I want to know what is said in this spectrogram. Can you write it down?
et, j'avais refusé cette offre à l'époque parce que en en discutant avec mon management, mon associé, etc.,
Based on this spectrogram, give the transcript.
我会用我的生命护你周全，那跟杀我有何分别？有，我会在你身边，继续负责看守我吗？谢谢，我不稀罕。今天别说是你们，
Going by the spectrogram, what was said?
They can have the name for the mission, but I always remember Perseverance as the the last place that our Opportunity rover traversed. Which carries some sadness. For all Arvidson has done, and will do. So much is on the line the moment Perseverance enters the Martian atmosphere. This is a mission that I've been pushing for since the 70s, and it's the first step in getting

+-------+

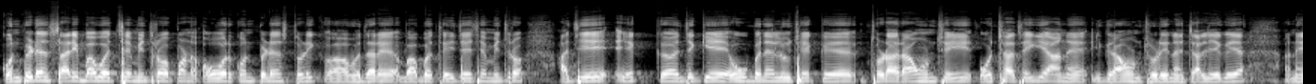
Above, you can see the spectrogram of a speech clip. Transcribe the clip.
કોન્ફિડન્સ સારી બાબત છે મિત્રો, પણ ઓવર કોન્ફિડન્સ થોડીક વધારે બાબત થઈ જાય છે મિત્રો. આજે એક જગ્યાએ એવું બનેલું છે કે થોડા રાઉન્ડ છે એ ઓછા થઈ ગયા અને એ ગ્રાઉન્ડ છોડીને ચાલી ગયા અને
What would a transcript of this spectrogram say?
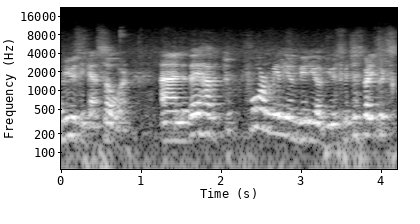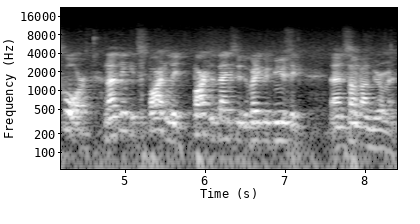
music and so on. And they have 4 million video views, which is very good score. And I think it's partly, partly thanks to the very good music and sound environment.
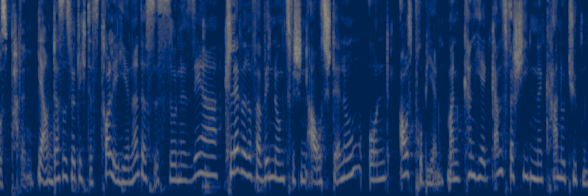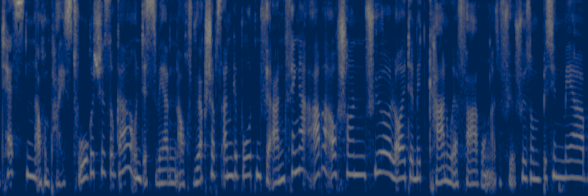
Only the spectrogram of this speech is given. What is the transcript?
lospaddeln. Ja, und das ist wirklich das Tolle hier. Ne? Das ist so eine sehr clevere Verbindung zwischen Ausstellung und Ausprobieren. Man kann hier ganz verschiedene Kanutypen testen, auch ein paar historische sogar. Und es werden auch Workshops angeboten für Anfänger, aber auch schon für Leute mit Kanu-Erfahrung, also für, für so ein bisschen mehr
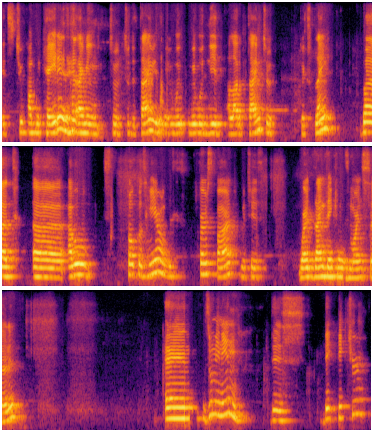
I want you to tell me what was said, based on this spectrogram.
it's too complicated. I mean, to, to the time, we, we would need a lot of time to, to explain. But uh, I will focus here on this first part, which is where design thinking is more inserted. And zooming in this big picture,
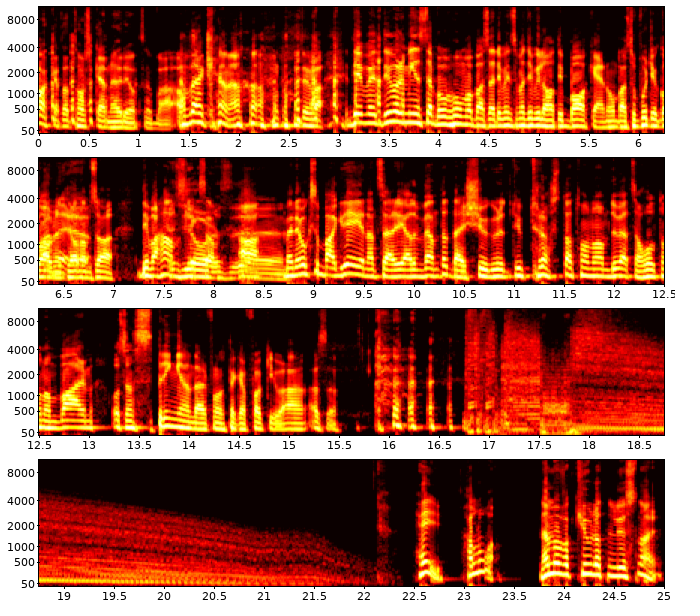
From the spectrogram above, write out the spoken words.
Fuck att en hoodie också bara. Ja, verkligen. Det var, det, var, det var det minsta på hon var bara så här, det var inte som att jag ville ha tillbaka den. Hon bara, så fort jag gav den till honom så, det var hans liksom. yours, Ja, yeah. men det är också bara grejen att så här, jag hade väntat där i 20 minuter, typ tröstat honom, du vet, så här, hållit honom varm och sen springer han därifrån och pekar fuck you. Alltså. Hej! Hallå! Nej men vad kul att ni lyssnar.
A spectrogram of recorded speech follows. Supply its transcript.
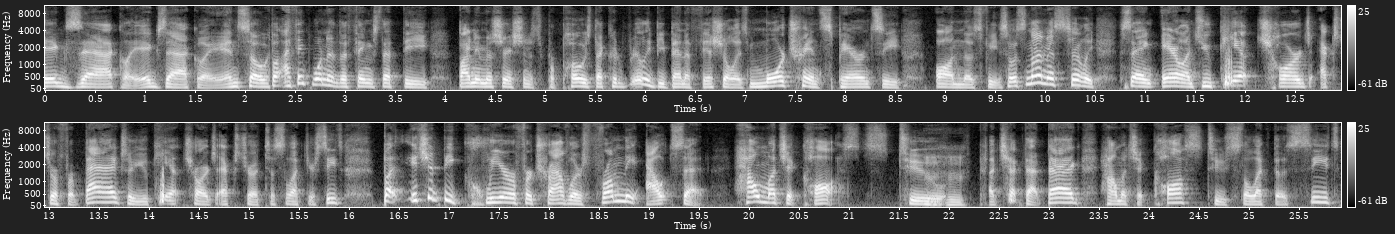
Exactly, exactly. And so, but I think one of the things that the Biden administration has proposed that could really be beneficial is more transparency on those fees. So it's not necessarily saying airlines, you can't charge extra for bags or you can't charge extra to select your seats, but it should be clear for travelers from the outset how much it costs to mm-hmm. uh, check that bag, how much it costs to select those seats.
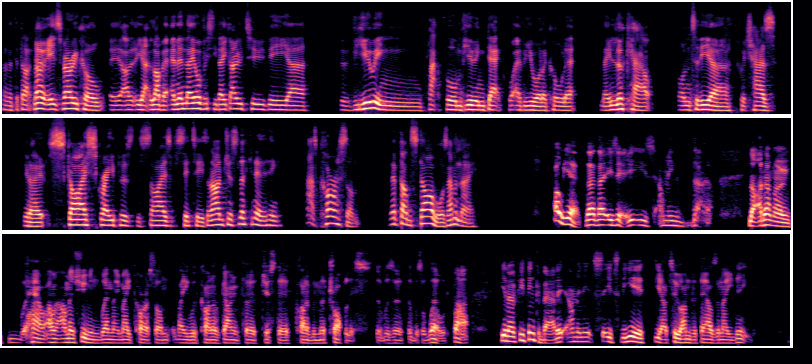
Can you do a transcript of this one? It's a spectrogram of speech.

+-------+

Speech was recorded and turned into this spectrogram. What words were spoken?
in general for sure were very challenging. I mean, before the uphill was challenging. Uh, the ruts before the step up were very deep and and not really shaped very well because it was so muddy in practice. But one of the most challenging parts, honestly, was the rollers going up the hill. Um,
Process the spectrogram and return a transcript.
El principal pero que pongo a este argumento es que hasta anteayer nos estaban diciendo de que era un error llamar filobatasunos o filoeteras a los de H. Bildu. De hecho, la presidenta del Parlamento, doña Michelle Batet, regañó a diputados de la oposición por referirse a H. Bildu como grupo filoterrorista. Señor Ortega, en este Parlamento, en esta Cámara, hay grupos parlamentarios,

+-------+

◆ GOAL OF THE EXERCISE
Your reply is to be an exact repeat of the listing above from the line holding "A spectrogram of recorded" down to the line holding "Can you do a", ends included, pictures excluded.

◆ TASK RESPONSE
A spectrogram of recorded speech follows. Supply its transcript.
Exactly, exactly. And so, but I think one of the things that the Biden administration has proposed that could really be beneficial is more transparency on those fees. So it's not necessarily saying airlines, you can't charge extra for bags or you can't charge extra to select your seats, but it should be clear for travelers from the outset how much it costs to mm-hmm. uh, check that bag, how much it costs to select those seats.
Can you do a transcript of this one? It's a spectrogram of speech.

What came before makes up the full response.